Aim of the exercise: Leave the pictures out, and print everything else in the records exactly.
# # # #
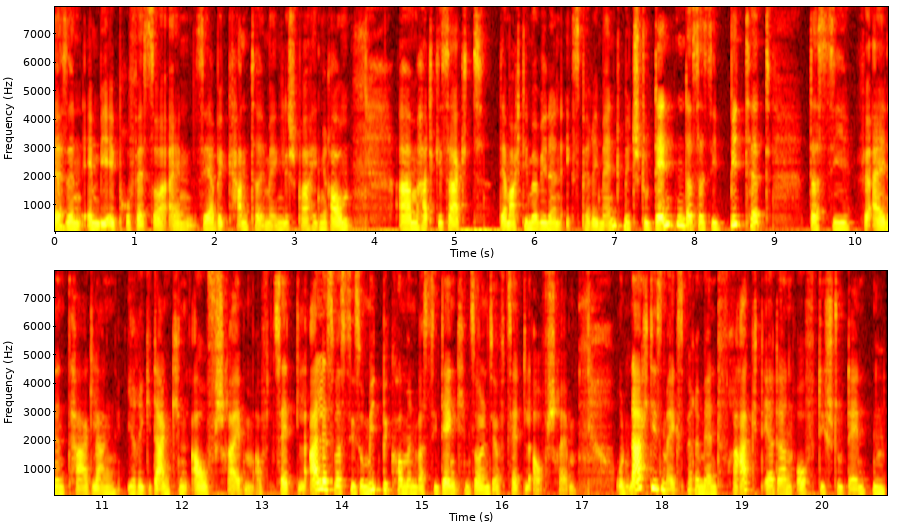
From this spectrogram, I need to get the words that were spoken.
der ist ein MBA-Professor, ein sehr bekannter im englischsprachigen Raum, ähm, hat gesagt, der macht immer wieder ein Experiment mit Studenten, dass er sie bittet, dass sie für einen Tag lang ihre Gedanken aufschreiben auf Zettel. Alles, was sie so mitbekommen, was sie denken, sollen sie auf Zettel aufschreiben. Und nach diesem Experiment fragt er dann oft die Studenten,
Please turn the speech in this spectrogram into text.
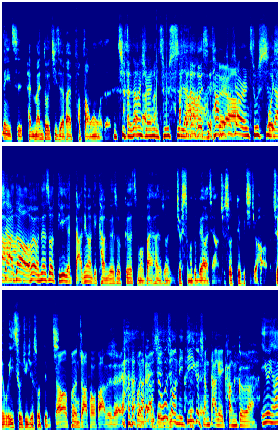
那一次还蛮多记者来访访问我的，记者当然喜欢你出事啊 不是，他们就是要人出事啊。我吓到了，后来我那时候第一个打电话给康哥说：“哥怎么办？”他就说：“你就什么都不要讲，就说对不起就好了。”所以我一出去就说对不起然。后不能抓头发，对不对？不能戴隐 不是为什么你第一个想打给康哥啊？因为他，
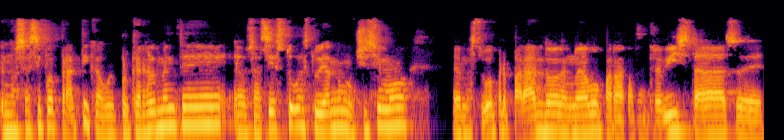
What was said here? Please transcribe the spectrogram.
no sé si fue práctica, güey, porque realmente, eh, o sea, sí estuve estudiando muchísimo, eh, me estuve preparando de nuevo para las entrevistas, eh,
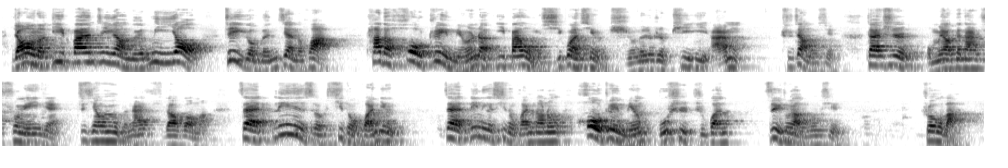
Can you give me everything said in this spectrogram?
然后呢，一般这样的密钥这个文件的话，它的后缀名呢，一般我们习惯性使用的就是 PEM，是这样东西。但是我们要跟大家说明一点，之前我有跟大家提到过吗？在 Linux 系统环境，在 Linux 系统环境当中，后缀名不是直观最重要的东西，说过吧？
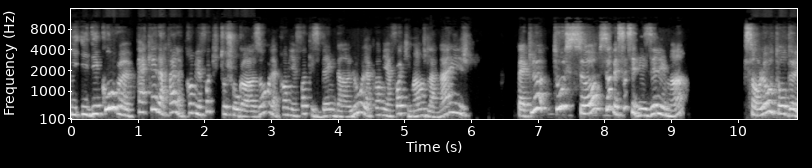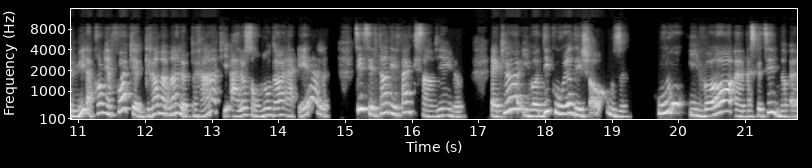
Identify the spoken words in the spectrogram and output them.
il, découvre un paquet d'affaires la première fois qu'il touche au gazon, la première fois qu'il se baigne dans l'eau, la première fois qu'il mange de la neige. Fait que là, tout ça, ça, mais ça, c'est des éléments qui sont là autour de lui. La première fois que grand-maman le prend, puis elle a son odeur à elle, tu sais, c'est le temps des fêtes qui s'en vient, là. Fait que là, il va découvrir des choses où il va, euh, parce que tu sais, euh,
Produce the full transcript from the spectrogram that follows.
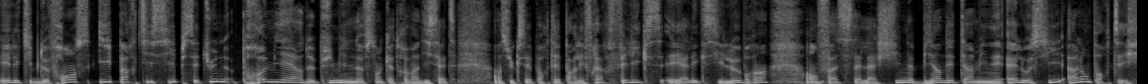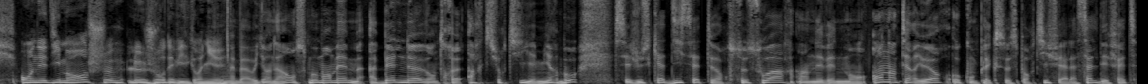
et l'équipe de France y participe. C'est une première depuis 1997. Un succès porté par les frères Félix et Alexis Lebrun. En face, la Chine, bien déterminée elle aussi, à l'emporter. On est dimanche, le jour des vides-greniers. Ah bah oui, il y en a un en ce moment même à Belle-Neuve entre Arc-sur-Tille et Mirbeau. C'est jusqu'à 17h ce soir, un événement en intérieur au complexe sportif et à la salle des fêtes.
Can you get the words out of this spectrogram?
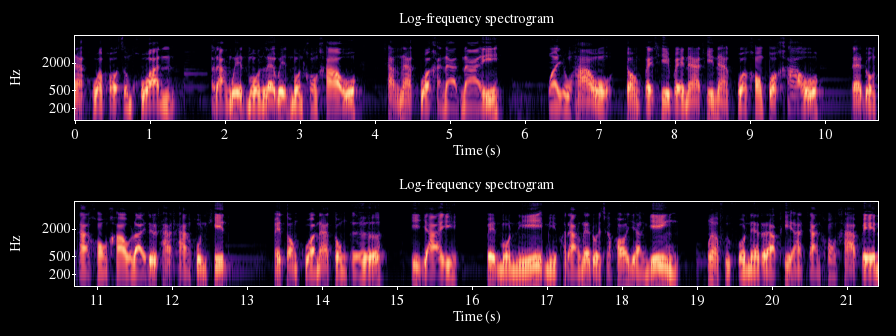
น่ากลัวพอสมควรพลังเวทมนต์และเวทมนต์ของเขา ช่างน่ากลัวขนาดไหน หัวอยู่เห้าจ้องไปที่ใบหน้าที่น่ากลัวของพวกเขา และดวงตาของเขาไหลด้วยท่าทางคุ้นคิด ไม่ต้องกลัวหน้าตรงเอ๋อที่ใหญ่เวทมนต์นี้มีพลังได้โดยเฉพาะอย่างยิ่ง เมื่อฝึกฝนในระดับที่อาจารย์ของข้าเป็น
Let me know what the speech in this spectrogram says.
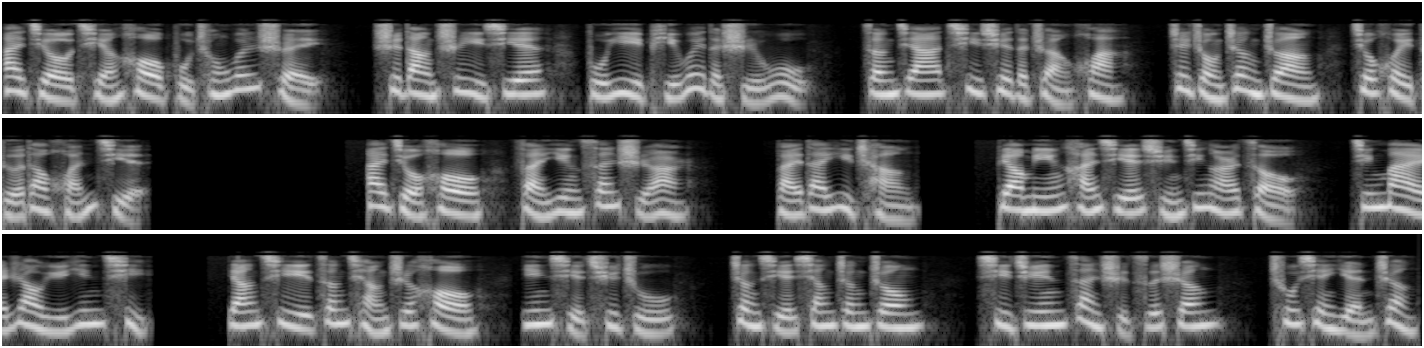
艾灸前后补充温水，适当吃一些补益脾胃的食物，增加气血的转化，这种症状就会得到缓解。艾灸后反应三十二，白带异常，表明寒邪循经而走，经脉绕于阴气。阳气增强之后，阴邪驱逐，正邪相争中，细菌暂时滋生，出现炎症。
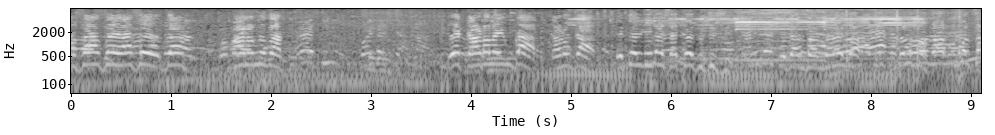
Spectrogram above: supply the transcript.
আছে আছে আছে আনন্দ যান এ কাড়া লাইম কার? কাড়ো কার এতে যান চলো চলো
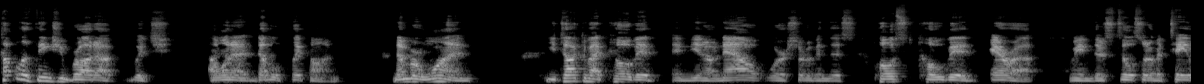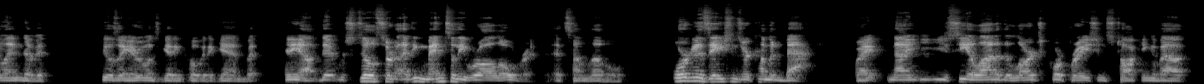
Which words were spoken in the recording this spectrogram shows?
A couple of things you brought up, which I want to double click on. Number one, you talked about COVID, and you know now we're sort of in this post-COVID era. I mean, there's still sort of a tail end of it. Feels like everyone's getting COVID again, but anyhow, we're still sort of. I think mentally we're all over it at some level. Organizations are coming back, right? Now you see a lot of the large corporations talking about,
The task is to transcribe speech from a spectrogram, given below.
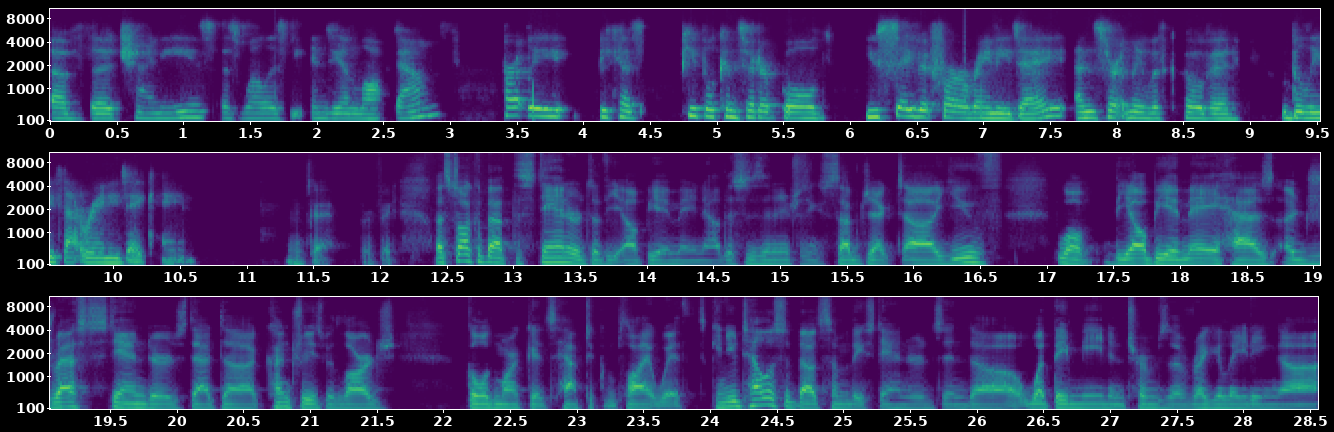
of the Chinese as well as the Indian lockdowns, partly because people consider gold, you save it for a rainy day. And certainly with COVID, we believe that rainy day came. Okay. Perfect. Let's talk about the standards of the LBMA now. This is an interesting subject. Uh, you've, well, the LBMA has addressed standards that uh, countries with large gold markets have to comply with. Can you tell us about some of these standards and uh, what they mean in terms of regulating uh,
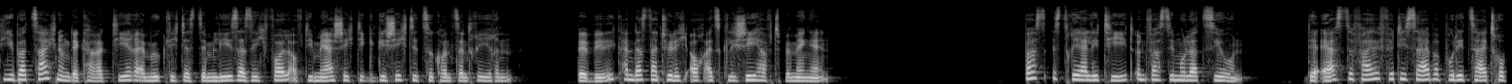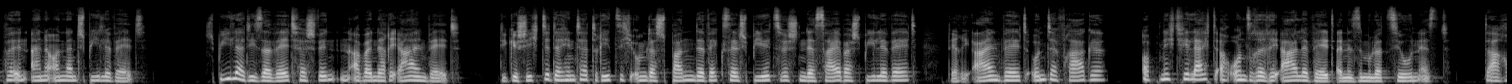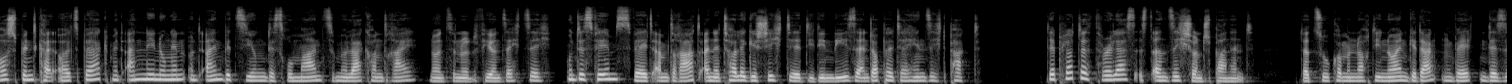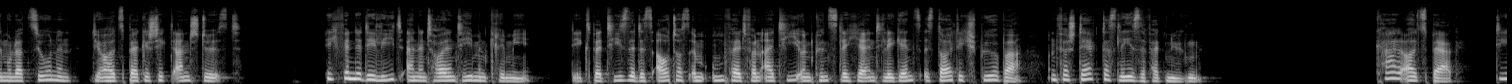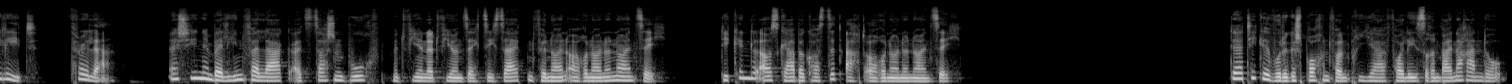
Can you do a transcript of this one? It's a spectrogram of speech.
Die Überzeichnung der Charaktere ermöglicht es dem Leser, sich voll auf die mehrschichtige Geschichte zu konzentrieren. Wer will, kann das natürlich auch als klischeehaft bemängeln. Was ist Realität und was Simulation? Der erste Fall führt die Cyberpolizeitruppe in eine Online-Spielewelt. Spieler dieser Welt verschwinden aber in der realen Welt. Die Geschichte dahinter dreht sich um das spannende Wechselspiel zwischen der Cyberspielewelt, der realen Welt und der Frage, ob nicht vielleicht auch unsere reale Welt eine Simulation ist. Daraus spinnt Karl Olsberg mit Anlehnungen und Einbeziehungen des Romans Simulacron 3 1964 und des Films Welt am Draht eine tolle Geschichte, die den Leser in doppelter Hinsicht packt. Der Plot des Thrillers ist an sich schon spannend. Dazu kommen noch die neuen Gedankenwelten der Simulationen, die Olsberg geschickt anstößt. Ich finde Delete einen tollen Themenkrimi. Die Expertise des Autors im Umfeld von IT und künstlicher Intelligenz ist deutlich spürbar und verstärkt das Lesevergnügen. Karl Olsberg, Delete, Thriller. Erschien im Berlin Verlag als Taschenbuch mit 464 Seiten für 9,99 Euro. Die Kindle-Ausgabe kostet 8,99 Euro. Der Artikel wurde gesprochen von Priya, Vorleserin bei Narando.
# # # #
Answer section:
From this spectrogram, I need to get the words that were spoken.
der ist ein MBA-Professor, ein sehr bekannter im englischsprachigen Raum, ähm, hat gesagt, der macht immer wieder ein Experiment mit Studenten, dass er sie bittet, dass sie für einen Tag lang ihre Gedanken aufschreiben auf Zettel. Alles, was sie so mitbekommen, was sie denken, sollen sie auf Zettel aufschreiben. Und nach diesem Experiment fragt er dann oft die Studenten,
Please turn the speech in this spectrogram into text.
那一次还蛮多记者来访访问我的，记者当然喜欢你出事啊 不是，他们就是要人出事啊。我吓到了，后来我那时候第一个打电话给康哥说：“哥怎么办？”他就说：“你就什么都不要讲，就说对不起就好了。”所以我一出去就说对不起然。后不能抓头发，对不对？不能戴隐 不是为什么你第一个想打给康哥啊？因为他，
What was said here? Please transcribe the spectrogram.
no sé si fue práctica, güey, porque realmente, eh, o sea, sí estuve estudiando muchísimo, eh, me estuve preparando de nuevo para las entrevistas, eh,
Can you give me everything said in this spectrogram?
然后呢，一般这样的密钥这个文件的话，它的后缀名呢，一般我们习惯性使用的就是 PEM，是这样东西。但是我们要跟大家说明一点，之前我有跟大家提到过吗？在 Linux 系统环境，在 Linux 系统环境当中，后缀名不是直观最重要的东西，说过吧？
Identify the spoken words in the spectrogram and output them.
il, découvre un paquet d'affaires la première fois qu'il touche au gazon, la première fois qu'il se baigne dans l'eau, la première fois qu'il mange de la neige. Fait que là, tout ça, ça, mais ça, c'est des éléments qui sont là autour de lui. La première fois que grand-maman le prend, puis elle a son odeur à elle, tu sais, c'est le temps des fêtes qui s'en vient, là. Fait que là, il va découvrir des choses où il va, euh, parce que tu sais, euh,
Produce the full transcript from the spectrogram that follows.
et l'équipe de France y participe. C'est une première depuis 1997. Un succès porté par les frères Félix et Alexis Lebrun. En face, la Chine, bien déterminée elle aussi, à l'emporter. On est dimanche, le jour des vides-greniers. Ah bah oui, il y en a un en ce moment même à Belle-Neuve entre Arc-sur-Tille et Mirbeau. C'est jusqu'à 17h ce soir, un événement en intérieur au complexe sportif et à la salle des fêtes.
Can you get the words out of this spectrogram?
น่ากลัวพอสมควรพลังเวทมนต์และเวทมนต์ของเขา ช่างน่ากลัวขนาดไหน หัวอยู่เห้าจ้องไปที่ใบหน้าที่น่ากลัวของพวกเขา และดวงตาของเขาไหลด้วยท่าทางคุ้นคิด ไม่ต้องกลัวหน้าตรงเอ๋อที่ใหญ่เวทมนต์นี้มีพลังได้โดยเฉพาะอย่างยิ่ง เมื่อฝึกฝนในระดับที่อาจารย์ของข้าเป็น
Let me know what the speech in this spectrogram says.
艾灸前后补充温水，适当吃一些补益脾胃的食物，增加气血的转化，这种症状就会得到缓解。艾灸后反应三十二，白带异常，表明寒邪循经而走，经脉绕于阴气。阳气增强之后，阴邪驱逐，正邪相争中，细菌暂时滋生，出现炎症。
Spectrogram above: supply the transcript.
আছে আছে আছে আনন্দ যান এ কাড়া লাইম কার? কাড়ো কার এতে যান চলো চলো
Which words were spoken in the recording this spectrogram shows?
A couple of things you brought up, which I want to double click on. Number one, you talked about COVID, and you know now we're sort of in this post-COVID era. I mean, there's still sort of a tail end of it. Feels like everyone's getting COVID again, but anyhow, we're still sort of. I think mentally we're all over it at some level. Organizations are coming back, right? Now you see a lot of the large corporations talking about,
The task is to transcribe speech from a spectrogram, given below.
of the Chinese as well as the Indian lockdowns, partly because people consider gold, you save it for a rainy day. And certainly with COVID, we believe that rainy day came. Okay. Perfect. Let's talk about the standards of the LBMA now. This is an interesting subject. Uh, you've, well, the LBMA has addressed standards that uh, countries with large gold markets have to comply with. Can you tell us about some of these standards and uh, what they mean in terms of regulating uh,
Can you do a transcript of this one? It's a spectrogram of speech.
Die Überzeichnung der Charaktere ermöglicht es dem Leser, sich voll auf die mehrschichtige Geschichte zu konzentrieren. Wer will, kann das natürlich auch als klischeehaft bemängeln. Was ist Realität und was Simulation? Der erste Fall führt die Cyberpolizeitruppe in eine Online-Spielewelt. Spieler dieser Welt verschwinden aber in der realen Welt. Die Geschichte dahinter dreht sich um das spannende Wechselspiel zwischen der Cyberspielewelt, der realen Welt und der Frage, ob nicht vielleicht auch unsere reale Welt eine Simulation ist. Daraus spinnt Karl Olsberg mit Anlehnungen und Einbeziehungen des Romans Simulacron 3 1964 und des Films Welt am Draht eine tolle Geschichte, die den Leser in doppelter Hinsicht packt. Der Plot des Thrillers ist an sich schon spannend. Dazu kommen noch die neuen Gedankenwelten der Simulationen, die Olsberg geschickt anstößt. Ich finde Delete einen tollen Themenkrimi. Die Expertise des Autors im Umfeld von IT und künstlicher Intelligenz ist deutlich spürbar und verstärkt das Lesevergnügen. Karl Olsberg, Delete, Thriller. Erschien im Berlin Verlag als Taschenbuch mit 464 Seiten für 9,99 Euro. Die Kindle-Ausgabe kostet 8,99 Euro. Der Artikel wurde gesprochen von Priya, Vorleserin bei Narando.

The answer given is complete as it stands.